A cryptojacking cyberattack involves the attacker hijacking someone else’s work or home computer for mining cryptocurrency, like Bitcoin. Hackers can access a victim’s device by infecting it with malicious online ads or sending pop-ups or emails consisting of malicious links.
You can prevent cryptojacking attacks by updating your software, installing an ad blocker, or a cryptojacking blocker, like Acronis’s Cryptojacking software blocker, that blocks threats on your computer device. Acronis also provides other cyber protection services.
A Denial of Service (DoS) attack floods a targeted network with false requests—overwhelming the server, disrupting its operations, and making it inaccessible to the intended users.
While it may seem similar to DDoS attacks, they differ in their origin. While DDoS attacks originate from multiple systems, attackers launch DoS attacks from a single system.
In 2018, Panda Security announced the spread of a cryptojacking script, known as “WannaMine,” to mine the Monero cryptocurrency that infected several high-profile company networks.
You can prevent DoS attacks using Content Delivery Networks (CDNs), IP blocking, rate limiting, and installing solutions like Radware’s DDoS Attack Prevention services.
A watering hole attack is a cyberattack that targets a group of users or an organization by infecting the websites or web pages they commonly visit.

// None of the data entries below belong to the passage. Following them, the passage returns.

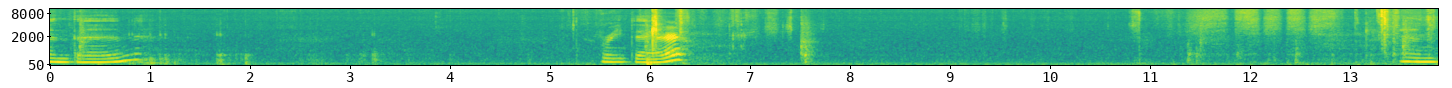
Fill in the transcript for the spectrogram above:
And then right there. And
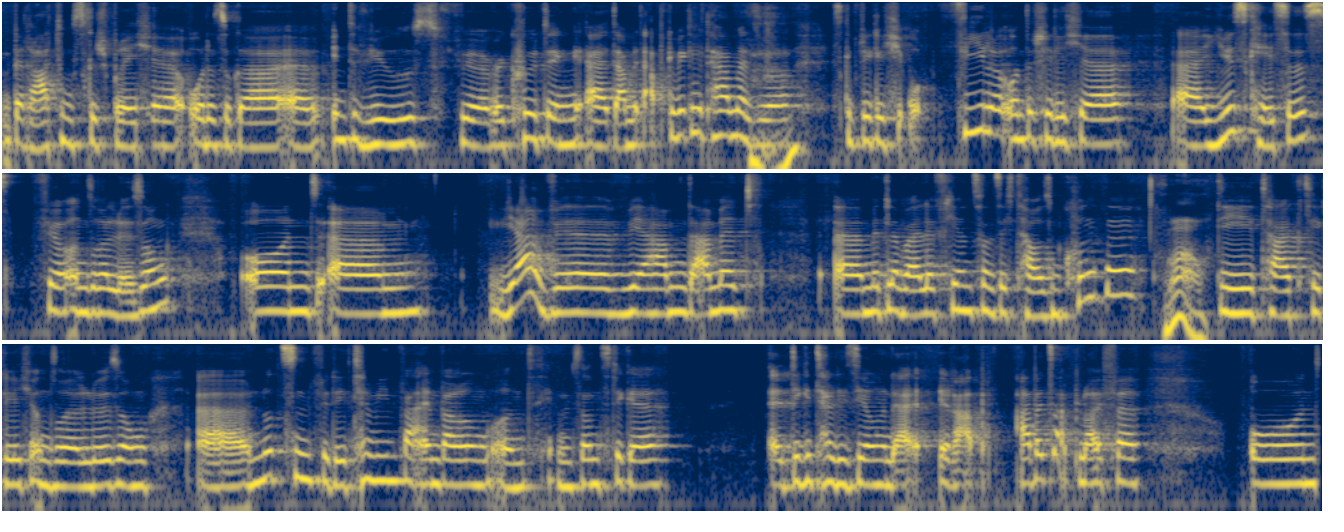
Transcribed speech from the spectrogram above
Beratungsgespräche oder sogar äh, Interviews für Recruiting äh, damit abgewickelt haben. Also mhm. es gibt wirklich viele unterschiedliche äh, Use Cases für unsere Lösung. Und ähm, ja, wir, wir haben damit äh, mittlerweile 24.000 Kunden, wow. die tagtäglich unsere Lösung äh, nutzen für die Terminvereinbarung und sonstige Digitalisierung der, ihrer Ab Arbeitsabläufe. Und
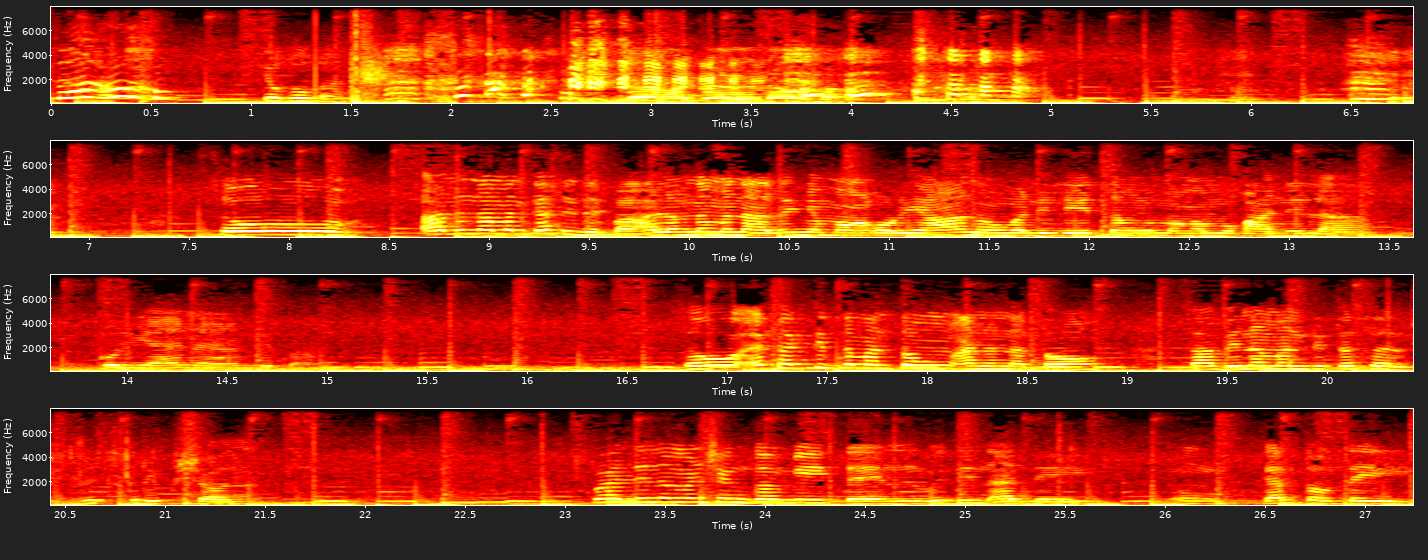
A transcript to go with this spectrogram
Na, oh, hindi na sa Yuko ka. no, no. So, ano naman kasi 'di ba? Alam naman natin yung mga Koreano, maliliit lang yung mga mukha nila. Koreana, 'di ba? So, effective naman tong ano na to. Sabi naman dito sa description. Pwede naman siyang gamitin within a day. Yung ganto day.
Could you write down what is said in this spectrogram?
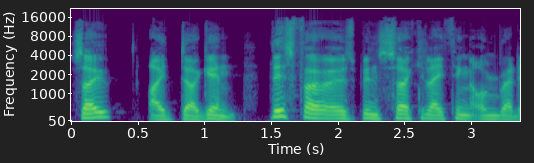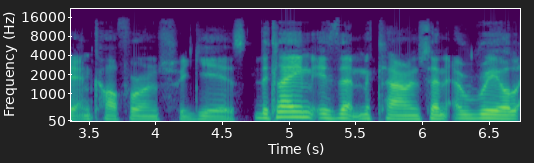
So I dug in. This photo has been circulating on Reddit and car forums for years. The claim is that McLaren sent a real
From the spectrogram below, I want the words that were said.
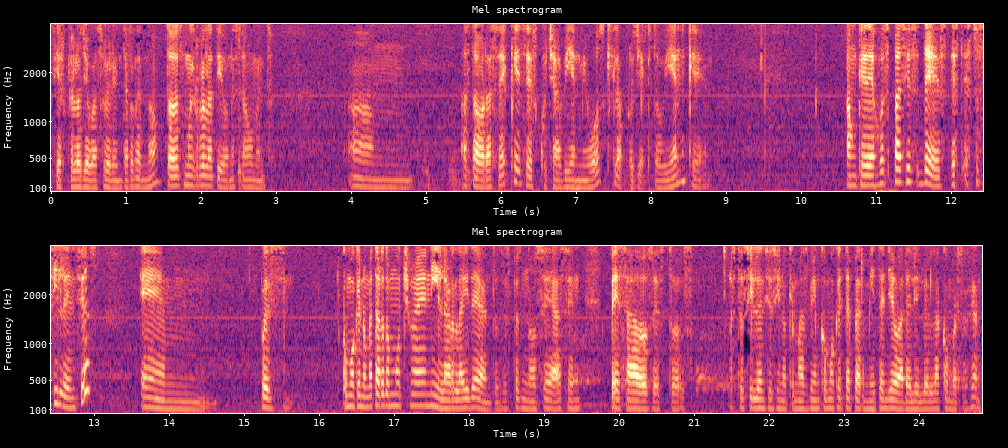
Si es que lo llevo a subir a internet, ¿no? Todo es muy relativo en este momento. Hasta ahora sé que se escucha bien mi voz, que la proyecto bien, que... Aunque dejo espacios de estos silencios, em, pues como que no me tardo mucho en hilar la idea, entonces pues no se hacen pesados estos estos silencios, sino que más bien como que te permiten llevar el hilo de la conversación.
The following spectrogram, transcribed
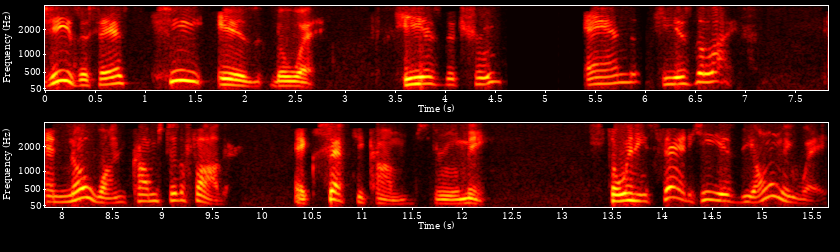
Jesus says he is the way. He is the truth and he is the life. And no one comes to the Father except he comes through me. So when he said he is the only way,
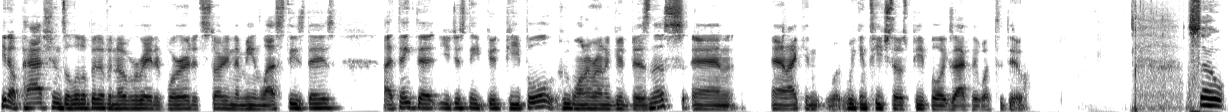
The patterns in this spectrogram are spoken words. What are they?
you know, passion's a little bit of an overrated word. It's starting to mean less these days. I think that you just need good people who want to run a good business and and I can we can teach those people exactly what to do. So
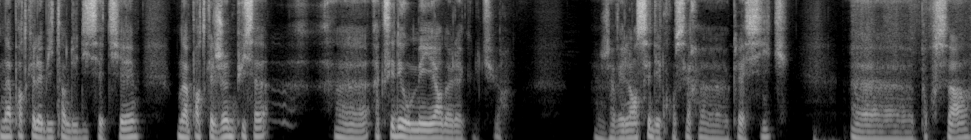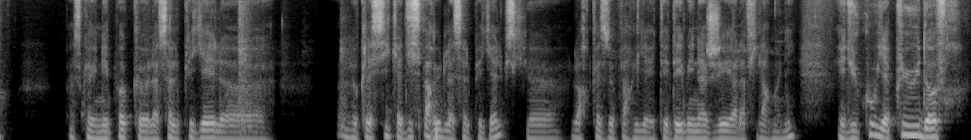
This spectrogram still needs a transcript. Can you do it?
n'importe quel habitant du 17e, n'importe quel jeune puisse euh, accéder au meilleur de la culture. J'avais lancé des concerts euh, classiques pour ça. Parce qu'à une époque, la salle Pleyel, le classique a disparu de la salle Pleyel, puisque l'orchestre de Paris a été déménagé à la Philharmonie. Et du coup, il n'y a plus d'offres.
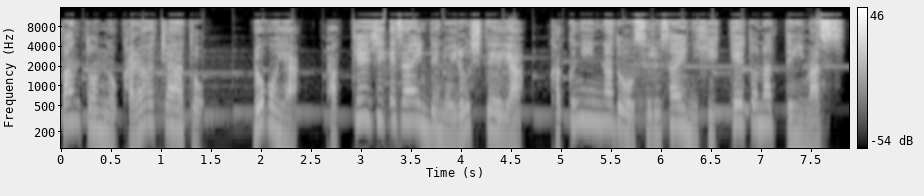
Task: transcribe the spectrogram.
パントンのカラーチャート、ロゴやパッケージデザインでの色指定や確認などをする際に必携となっています。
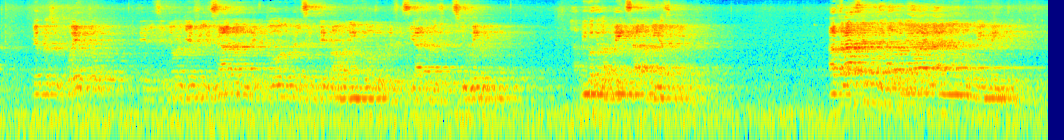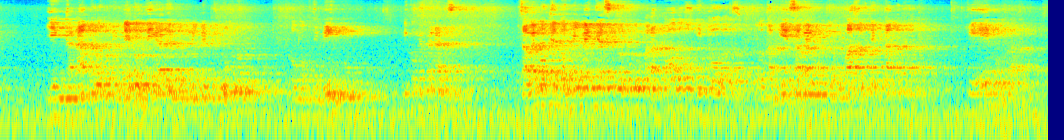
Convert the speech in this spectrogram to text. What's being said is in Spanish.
del presupuesto, el señor Jeffrey Lizardo, director del Sistema Único de Beneficiarios, el CIUBEN, amigos de la prensa, amigas y amigos. Atrás hemos dejado ya el año 2020 y encaramos los primeros días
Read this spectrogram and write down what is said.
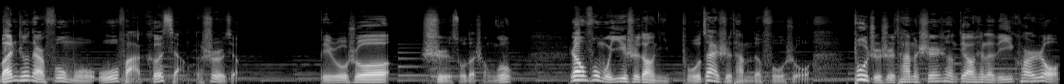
完成点父母无法可想的事情，比如说世俗的成功，让父母意识到你不再是他们的附属，不只是他们身上掉下来的一块肉，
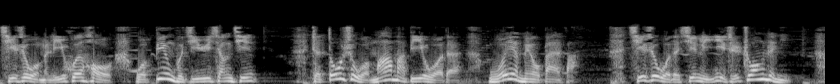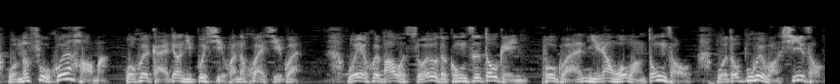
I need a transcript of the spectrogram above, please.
其实我们离婚后，我并不急于相亲，这都是我妈妈逼我的，我也没有办法。其实我的心里一直装着你，我们复婚好吗？我会改掉你不喜欢的坏习惯，我也会把我所有的工资都给你，不管你让我往东走，我都不会往西走，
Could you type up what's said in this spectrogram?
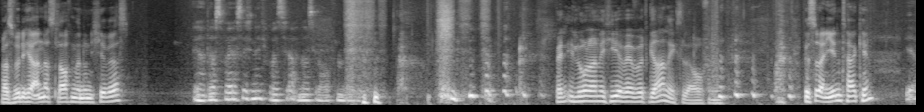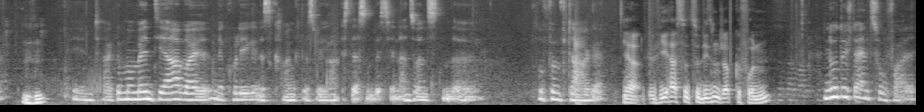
Was würde hier anders laufen, wenn du nicht hier wärst? Ja, das weiß ich nicht, was hier anders laufen würde. Wenn Ilona nicht hier wäre, wird gar nichts laufen. Bist du dann jeden Tag hier? Ja. Jeden Tag. Im Moment ja, weil eine Kollegin ist krank, deswegen ist das ein bisschen. Ansonsten äh, so fünf Tage. Ja. Wie hast du zu diesem Job gefunden? Nur durch einen Zufall.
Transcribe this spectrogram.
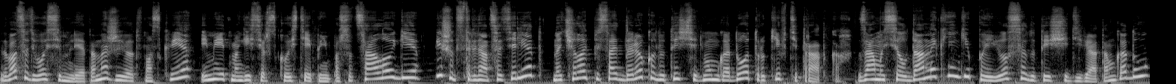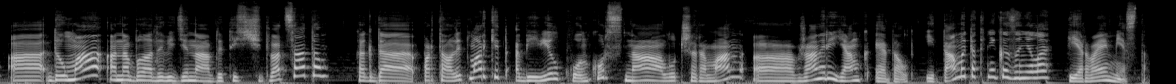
28 лет. Она живет в Москве, имеет магистерскую степень по социологии, пишет с 13 лет, начала писать в далеком 2007 году от руки в тетрадках. Замысел данной книги появился в 2009 году, а до ума она была доведена в 2020 когда портал Литмаркет объявил конкурс на лучший роман э, в жанре Young Adult. И там эта книга заняла первое место.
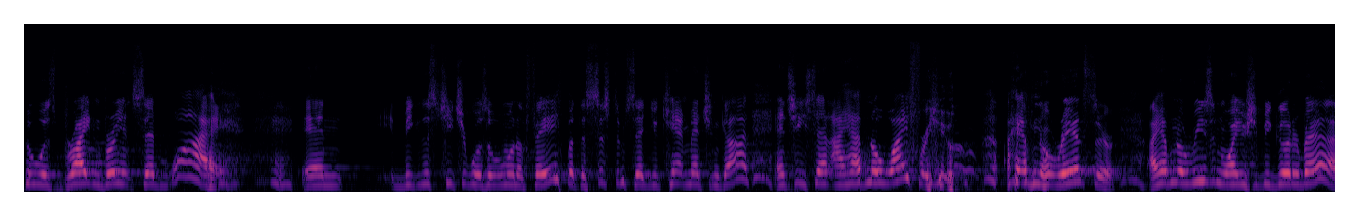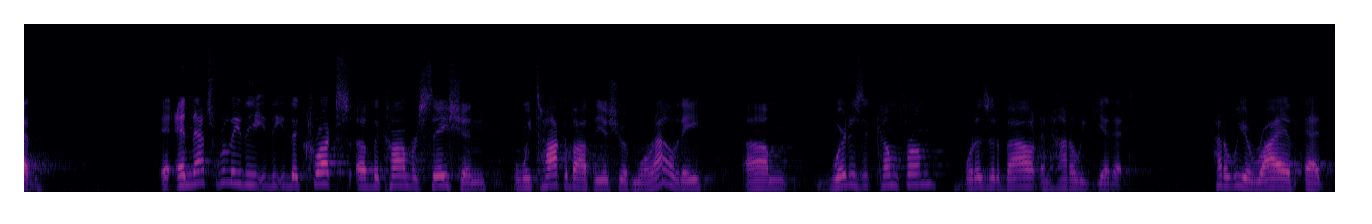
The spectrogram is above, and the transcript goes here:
who was bright and brilliant said why and this teacher was a woman of faith, but the system said you can't mention God. And she said, I have no why for you. I have no answer. I have no reason why you should be good or bad. And that's really the, the, the crux of the conversation when we talk about the issue of morality, um, where does it come from? What is it about? And how do we get it? How do we arrive at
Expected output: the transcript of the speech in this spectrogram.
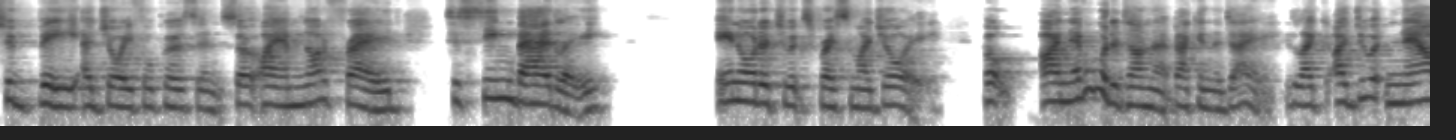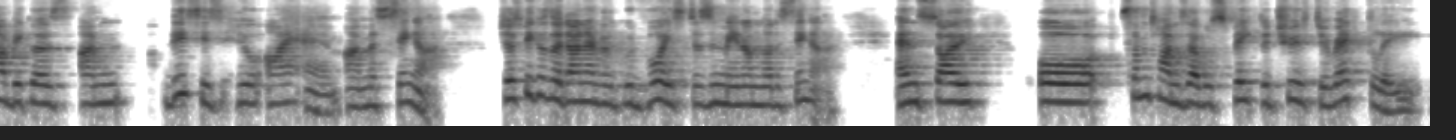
to be a joyful person. So I am not afraid to sing badly in order to express my joy. But I never would have done that back in the day. Like I do it now because I'm this is who I am. I'm a singer. Just because I don't have a good voice doesn't mean I'm not a singer. And so or sometimes I will speak the truth directly,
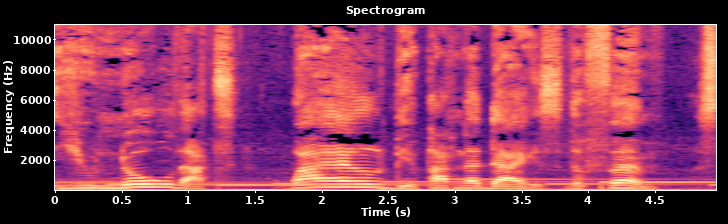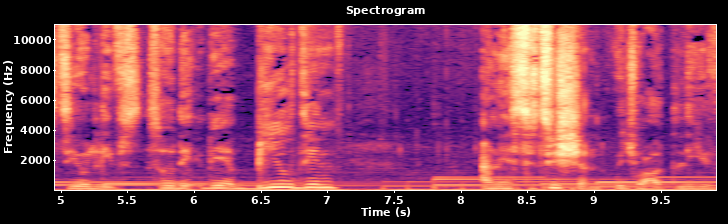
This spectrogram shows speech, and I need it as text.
you know that while the partner dies, the firm still lives. So they, they are building an institution which will outlive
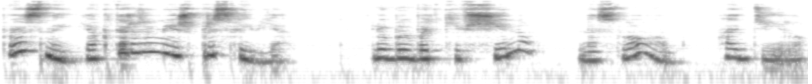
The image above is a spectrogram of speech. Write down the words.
Поясни, як ти розумієш прислів'я? Люби батьківщину не словом, а ділом.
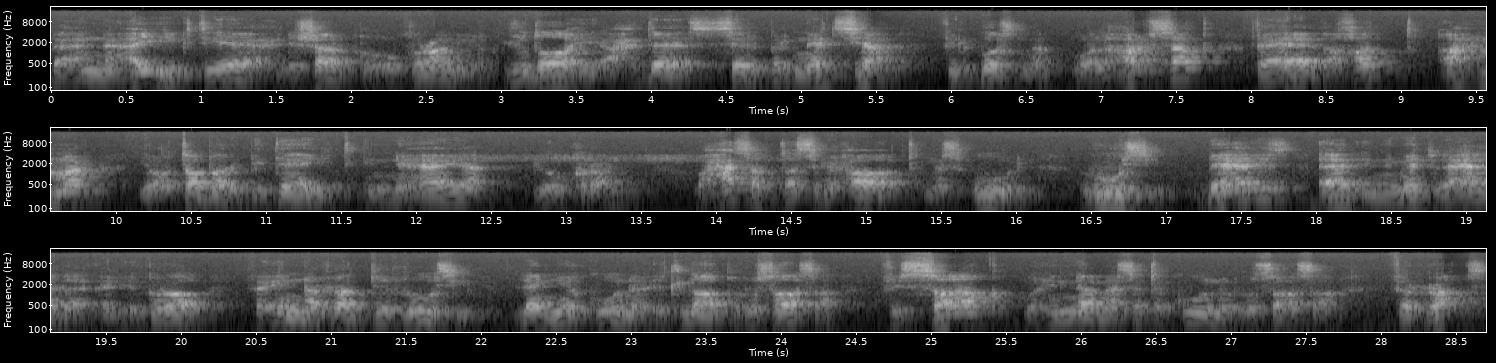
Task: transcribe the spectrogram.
بأن أي اجتياح لشرق أوكرانيا يضاهي أحداث سريبرنيتسا في البوسنة والهرسك فهذا خط أحمر يعتبر بداية النهاية لأوكرانيا. وحسب تصريحات مسؤول روسي بارز قال إن مثل هذا الإجراء فإن الرد الروسي لن يكون إطلاق رصاصة في الساق وإنما ستكون الرصاصة في الرأس.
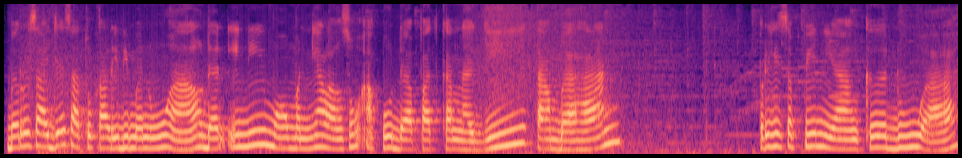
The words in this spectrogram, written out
baru saja satu kali di manual dan ini momennya langsung aku dapatkan lagi tambahan free spin yang kedua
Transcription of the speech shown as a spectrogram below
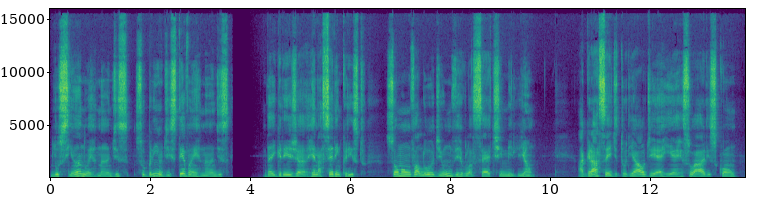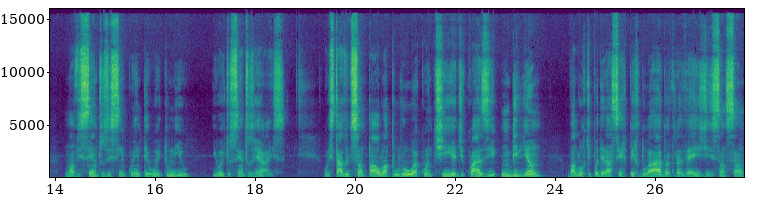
Luciano Hernandes, sobrinho de Estevam Hernandes, da Igreja Renascer em Cristo, somam um valor de 1,7 milhão. A Graça Editorial de R.R. Soares com 958 mil e oitocentos reais. O Estado de São Paulo apurou a quantia de quase um bilhão, valor que poderá ser perdoado através de sanção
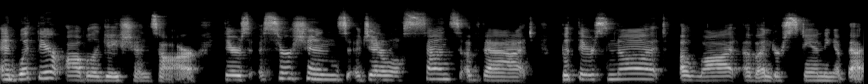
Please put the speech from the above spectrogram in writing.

Just like animal predators lurk and wait around watering holes to attack their prey, watering hole cybercriminals lurk on common or niche websites, waiting for an opportunity to infect those websites, thereby infecting victim websites that visit the niche websites.
In 2015, a Chinese hacking group made Forbes a victim of a watering hole attack—exploiting zero-day vulnerabilities in Adobe Flash Player and Internet Explorer to show infected versions of Forbes’ “Thought of the Day” feature—enabling attackers to infect vulnerable users and devices visiting the Forbes website.
A drive-by download attack or a drive-by attack refers to malicious codes or scripts that trigger an unintentional download of a malware program to a user’s device without their knowledge or explicit permission.
It’s crucial to remove outdated software, keep websites and operating systems up-to-date, use strong and complex passwords for admin accounts, and leverage Fortinet cybersecurity solutions to ensure network and application security and prevent risks of drive-by attacks.
A trojan horse virus is a malicious malware disguising itself as legitimate programs or software, but when installed by the user can result in data manipulation and compromise.
They use social engineering tactics to make the user take specific actions—triggering malware download and installation to their devices.
Anti-virus software like Spybot can help ensure malware protection from other cyber threats.
Several large enterprises and small businesses face increasing risks of evolving cyberattacks and online threats—threatening business’s finances, sales, reputation, and credibility.
With such a range of cybersecurity threats lingering around the web, critical cybersecurity measures are essential for businesses to keep cybercriminals at bay and ensure consistent business operations.
So, make sure you take advantage of this article enlisting the common cybersecurity risks and how you can avoid them.
Have you ever wondered how it is possible that every time your product owner brings in some new feature topic, the team response is they need to investigate technical possibilities and create some form of design before they can be sure how to develop that feature? Then that’s most likely because you have no Architecture Runway in place.
Google Docs does a great job of keeping things simple. The default page setup works great for most documents, and common formatting options are right on the toolbar. However, when you need to do some advanced formatting, you’ll need to dig a little deeper.